Located in the Crater of Diamonds State Park in Pike County, Arkansas, is a 37.5-acre  plowed piece of ground that us is billed as the world’s only diamond field that is accessible to the public.

Just several days ago, a 71-year-old retiree from Aurora, Colorado, was visiting the park with her family, and after just 10 minutes of looking came upon a white diamond weighing 2.63 carats. It was the largest find at the park thus far in 2018.

The lucky visitor said that was not sure if she had picked up a piece of glass, but discovered the true nature of her find  when she later brought it to the park’s Diamond Discovery Center. She named her diamond Lichtenfels, after the town she was born in Germany, which means “a rock between two lights.” According to park rules, it is hers to keep.

Thus far in 2018, 256 diamonds have been registered as discovered at Crater of Diamonds State Park, weighing a total of 49.64 carats. Others, presumably, may have exited the park unregistered, in visitors’ pockets.

Since it became an Arkansas state park in 1972, more 33,100 diamonds have been discovered at the site by visitors. Among the larger ones were the 40.23-carat Uncle Sam, which holds the record as the largest diamond ever unearthed in the United States, the 16.37-carat Amarillo Starlight, the 15.33-carat Star of Arkansas, and the 8.52-carat Esperanza.

Visitors to the Crater of Diamonds State Park searching the plowed field, in the hope of discovering their own rough diamond.

A selection of fancy colored and white diamonds that have been discovered over the years at the Crater of Diamonds State Park.

The Crater of Diamonds State Park is located above the eroded remains of a 95-million-year-old volcano. The diamonds at the site were brought to the surface in lamproite magma, which differs from the kimberlite magma that is typical of most mine sites, although it is characteristic of diamond mines in Australia.

Mining at the site started in 1906, after a local farmer named John Huddleston found two strange crystals. The following month he sold mining options to a group of Little Rock investors.

But several attempts at commercial diamond mining failed. Nonetheless, there was a brief “diamond rush” in the area, and it is said that at the time hotels in Murfreesboro turned away 10,000 people in the space of a year. A tent city was erected near the mine, which was called “Kimberly” in honor of the famous Kimberley mine in South Africa.

Today the park greets thousands of visitors each year.
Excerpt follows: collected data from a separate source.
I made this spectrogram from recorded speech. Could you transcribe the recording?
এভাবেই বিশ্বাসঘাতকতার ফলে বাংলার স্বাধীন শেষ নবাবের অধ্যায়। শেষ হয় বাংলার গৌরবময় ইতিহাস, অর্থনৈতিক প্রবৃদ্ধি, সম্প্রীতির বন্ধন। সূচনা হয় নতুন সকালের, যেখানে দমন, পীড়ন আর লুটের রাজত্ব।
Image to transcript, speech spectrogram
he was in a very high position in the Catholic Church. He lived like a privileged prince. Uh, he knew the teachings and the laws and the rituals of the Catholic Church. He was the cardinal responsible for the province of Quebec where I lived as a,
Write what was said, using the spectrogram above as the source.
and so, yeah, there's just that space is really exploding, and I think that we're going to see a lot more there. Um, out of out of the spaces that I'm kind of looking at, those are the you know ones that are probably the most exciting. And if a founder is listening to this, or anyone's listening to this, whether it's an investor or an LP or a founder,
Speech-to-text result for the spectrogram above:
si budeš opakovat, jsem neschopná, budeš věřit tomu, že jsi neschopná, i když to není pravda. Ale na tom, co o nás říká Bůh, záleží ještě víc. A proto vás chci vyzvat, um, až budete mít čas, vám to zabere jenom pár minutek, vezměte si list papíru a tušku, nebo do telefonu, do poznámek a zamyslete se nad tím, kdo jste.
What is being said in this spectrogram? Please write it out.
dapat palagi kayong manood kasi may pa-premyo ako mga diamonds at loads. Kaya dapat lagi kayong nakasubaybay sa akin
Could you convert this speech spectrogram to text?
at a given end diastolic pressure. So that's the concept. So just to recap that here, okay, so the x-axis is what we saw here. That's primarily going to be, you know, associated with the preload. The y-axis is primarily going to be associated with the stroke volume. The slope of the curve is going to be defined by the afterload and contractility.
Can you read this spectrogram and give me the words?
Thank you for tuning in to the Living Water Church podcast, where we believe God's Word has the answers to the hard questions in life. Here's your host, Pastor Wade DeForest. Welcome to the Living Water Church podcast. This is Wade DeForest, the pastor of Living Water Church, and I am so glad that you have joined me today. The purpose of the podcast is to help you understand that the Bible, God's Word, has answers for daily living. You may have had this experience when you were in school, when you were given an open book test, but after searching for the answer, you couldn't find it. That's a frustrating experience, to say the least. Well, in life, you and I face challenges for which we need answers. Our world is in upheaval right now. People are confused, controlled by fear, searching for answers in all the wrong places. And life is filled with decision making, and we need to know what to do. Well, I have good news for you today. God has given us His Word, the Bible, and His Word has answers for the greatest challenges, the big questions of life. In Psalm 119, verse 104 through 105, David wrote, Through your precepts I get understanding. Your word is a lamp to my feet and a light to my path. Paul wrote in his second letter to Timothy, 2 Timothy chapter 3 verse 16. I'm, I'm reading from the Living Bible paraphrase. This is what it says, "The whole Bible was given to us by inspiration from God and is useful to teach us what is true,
There they view a display of rough diamonds and other locally-found gemstones, and learn about the area’s unique history and geology. They are invited to explore the area on their own, and see what they can find.  Some, like the lady from Colorado, get lucky.